I imagine when you fight for a living, there is bravery in knowing when not to. Americans who see war as a responsibility no doubt believe the men and women who fight abroad are fulfilling a sacred duty. For others of us, the fight is at home. American Muslims were once an annoyance, then a burden and now, frighteningly, a threat that must be erased. When Ali refused to fight in Vietnam, it has to be remembered that he did this in the name of Allah. It has to be remembered that the Islamic idea of sacrifice isn't always the American idea of sacrifice. Ali, who lived a loud and pugilistic life, also lived by the Quran, revealed to a prophet whose name he took.
Of course, simple Muslim representation can't be enough when entire corners of the world wish to see Muslims disappear. When I was playing soccer in high school and college, during Ramadan I would hear stories of Muhammad Ali training for the Thrilla in Manila in the heart of the holy month, and this kept me going. To know that someone great has carried what you carry and succeeded is a blessing. To know that they did this and won the hearts of a world that did not understand them is truly a gift.
When Muhammad Ali is discussed now, after he is gone, people worry about his blackness being ignored but rarely about his religion, as vast and ever-evolving as the hate for it is in his country. In 1975, Ali converted from the Nation of Islam to Sunni Islam. Late in his life, he embraced Universal Sufism. In this way, he is like me, like many of us who first learned one set of teachings and then another until we found one that fit us best. Ali never stopped seeking a spiritual base that worked for him. He was my hero because I imagined him praying five times a day, as I once did. He wore his blackness on one sleeve and his faith on the other in an era when people wanted both to be silent. It should not be the burden of Muslims to bridge the gap between themselves and the people who hate or fear them. The true greatness of Ali is that he never offered that option. He was the line in the sand, and either you loved him, both black and Muslim, or you weren't worth his time. I hope there is room for us to remember both of those things.

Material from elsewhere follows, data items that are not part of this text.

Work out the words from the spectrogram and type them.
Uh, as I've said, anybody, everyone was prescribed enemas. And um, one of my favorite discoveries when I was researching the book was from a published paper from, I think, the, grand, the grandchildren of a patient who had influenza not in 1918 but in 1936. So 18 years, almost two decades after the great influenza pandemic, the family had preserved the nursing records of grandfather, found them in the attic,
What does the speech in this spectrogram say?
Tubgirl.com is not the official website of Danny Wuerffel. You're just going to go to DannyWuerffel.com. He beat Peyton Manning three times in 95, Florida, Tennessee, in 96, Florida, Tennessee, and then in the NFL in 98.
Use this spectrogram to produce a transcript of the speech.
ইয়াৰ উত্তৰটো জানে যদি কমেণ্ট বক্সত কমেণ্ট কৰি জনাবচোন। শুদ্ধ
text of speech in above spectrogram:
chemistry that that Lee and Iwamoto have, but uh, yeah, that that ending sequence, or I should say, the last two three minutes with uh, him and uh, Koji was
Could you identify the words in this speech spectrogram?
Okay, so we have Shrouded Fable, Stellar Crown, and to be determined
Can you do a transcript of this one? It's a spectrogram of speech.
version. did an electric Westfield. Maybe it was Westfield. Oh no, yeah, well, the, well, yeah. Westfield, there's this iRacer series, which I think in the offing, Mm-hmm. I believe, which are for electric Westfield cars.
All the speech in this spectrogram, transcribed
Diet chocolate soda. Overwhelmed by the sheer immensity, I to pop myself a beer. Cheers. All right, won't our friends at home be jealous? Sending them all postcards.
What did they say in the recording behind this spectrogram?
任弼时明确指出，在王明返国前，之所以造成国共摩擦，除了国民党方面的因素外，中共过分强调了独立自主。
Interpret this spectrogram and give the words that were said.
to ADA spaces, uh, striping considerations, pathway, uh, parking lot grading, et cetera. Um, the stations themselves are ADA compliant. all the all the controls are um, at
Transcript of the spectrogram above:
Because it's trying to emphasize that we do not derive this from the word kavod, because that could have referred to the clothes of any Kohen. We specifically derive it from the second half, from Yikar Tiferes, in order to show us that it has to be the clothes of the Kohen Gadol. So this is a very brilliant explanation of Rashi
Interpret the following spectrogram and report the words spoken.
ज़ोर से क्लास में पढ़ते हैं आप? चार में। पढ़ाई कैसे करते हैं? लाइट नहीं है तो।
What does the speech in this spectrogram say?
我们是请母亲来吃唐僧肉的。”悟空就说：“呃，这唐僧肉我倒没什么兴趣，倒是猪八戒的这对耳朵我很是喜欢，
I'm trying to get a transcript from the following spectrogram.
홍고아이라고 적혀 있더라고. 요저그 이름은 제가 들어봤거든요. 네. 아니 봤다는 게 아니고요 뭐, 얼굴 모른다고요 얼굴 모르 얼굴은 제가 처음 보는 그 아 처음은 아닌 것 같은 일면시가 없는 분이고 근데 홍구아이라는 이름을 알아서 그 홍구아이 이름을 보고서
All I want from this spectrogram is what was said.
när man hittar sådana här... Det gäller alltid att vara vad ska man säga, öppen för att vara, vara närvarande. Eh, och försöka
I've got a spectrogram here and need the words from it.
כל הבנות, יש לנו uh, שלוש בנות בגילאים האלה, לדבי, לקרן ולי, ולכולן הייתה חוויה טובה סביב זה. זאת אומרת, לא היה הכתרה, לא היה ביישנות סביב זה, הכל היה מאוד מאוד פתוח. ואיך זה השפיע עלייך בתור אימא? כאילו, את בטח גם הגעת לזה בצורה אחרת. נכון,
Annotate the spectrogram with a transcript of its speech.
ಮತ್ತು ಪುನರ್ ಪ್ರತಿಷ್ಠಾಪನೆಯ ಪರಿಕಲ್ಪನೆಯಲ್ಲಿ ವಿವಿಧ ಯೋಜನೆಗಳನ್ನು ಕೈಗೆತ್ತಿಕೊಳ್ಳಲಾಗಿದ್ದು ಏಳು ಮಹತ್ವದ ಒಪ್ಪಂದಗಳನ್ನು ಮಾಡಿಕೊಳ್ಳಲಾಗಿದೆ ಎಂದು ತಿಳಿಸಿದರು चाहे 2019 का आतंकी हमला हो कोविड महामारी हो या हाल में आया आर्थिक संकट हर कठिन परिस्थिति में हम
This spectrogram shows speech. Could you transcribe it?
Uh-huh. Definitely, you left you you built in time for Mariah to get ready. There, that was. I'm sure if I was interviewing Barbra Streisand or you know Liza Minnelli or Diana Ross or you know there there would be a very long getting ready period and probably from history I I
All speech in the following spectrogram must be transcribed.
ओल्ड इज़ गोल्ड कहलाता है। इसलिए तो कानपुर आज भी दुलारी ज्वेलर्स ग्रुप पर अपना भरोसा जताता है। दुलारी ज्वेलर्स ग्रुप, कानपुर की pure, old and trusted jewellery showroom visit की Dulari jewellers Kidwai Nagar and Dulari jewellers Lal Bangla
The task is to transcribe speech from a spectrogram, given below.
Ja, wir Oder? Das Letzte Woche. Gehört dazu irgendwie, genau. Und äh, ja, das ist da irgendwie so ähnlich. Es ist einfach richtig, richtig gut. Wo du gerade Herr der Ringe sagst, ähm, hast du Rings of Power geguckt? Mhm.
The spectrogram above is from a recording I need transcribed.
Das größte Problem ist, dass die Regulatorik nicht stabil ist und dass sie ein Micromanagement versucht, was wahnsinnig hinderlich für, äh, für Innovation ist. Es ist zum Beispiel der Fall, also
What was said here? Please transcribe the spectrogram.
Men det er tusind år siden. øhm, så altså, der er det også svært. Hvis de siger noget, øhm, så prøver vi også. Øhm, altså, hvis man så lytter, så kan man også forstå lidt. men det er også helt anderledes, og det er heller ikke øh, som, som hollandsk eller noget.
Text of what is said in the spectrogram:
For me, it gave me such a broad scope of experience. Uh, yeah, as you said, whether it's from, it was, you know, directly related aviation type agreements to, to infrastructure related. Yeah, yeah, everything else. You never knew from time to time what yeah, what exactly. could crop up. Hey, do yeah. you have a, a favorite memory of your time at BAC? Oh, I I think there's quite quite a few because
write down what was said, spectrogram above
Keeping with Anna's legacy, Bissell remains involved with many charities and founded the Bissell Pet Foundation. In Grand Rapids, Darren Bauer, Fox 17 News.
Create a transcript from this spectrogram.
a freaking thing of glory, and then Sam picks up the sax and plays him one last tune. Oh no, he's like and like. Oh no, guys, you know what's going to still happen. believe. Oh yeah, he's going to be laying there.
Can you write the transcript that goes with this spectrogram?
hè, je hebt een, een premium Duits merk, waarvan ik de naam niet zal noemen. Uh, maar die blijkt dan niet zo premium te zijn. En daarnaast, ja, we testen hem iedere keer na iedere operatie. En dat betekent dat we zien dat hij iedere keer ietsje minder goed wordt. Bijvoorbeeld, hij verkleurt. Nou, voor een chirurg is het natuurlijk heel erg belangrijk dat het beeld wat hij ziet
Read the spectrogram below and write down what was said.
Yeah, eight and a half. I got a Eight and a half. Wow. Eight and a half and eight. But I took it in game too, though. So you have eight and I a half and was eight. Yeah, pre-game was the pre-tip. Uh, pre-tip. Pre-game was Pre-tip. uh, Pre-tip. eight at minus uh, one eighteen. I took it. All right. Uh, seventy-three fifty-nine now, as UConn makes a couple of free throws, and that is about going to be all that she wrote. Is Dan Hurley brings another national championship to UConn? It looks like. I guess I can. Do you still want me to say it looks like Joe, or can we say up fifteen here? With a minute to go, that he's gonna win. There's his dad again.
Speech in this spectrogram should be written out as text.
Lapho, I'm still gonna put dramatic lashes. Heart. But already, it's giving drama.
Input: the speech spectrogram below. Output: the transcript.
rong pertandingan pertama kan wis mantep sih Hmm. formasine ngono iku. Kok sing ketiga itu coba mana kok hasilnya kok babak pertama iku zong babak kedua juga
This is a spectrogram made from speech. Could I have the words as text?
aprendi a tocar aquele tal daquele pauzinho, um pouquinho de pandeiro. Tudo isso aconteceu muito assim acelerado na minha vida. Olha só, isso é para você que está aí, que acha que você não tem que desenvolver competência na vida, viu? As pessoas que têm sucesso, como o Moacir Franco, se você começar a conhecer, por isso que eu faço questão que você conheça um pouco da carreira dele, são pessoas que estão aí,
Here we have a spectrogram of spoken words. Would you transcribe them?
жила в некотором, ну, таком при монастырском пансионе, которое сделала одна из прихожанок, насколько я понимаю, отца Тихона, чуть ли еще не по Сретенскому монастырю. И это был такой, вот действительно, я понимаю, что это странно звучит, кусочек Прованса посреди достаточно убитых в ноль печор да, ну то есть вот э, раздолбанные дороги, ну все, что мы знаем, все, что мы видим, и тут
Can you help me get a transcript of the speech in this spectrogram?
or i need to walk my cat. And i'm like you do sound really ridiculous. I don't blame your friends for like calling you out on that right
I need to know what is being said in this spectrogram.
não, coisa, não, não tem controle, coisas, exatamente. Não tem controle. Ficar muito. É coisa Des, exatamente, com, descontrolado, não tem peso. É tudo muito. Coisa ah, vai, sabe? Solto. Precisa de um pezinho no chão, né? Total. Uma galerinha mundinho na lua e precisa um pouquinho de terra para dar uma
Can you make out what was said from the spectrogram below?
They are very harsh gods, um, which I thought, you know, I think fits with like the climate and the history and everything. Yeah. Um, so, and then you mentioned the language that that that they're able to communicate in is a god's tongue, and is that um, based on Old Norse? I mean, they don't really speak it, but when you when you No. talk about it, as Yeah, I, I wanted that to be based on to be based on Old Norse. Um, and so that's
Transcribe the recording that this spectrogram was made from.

It is Ramadan now. The holy month. Somewhere, without question, there is a young Muslim boy who has the name Muhammad, living through his first Ramadan during a long, hot summer month. He will watch the sun rise and eat the last bits of his morning meal before a day without food, water or any impurities, mental or physical. He may also watch an old video of Ali in Manila, fighting what people would one day call the most important fight of his life. And like so many Muslims in America, he may look at Ali, the greatest of all time, and realize that the fight for acceptance, the fight to be who we are, in both deed and faith, never ends.
Hanif Willis-Abdurraqib is a poet, essayist and cultural critic from Columbus, Ohio. His first collection of poems, "The Crown Ain't Worth Much," will be released in July by Button Poetry/Exploding Pinecone Press.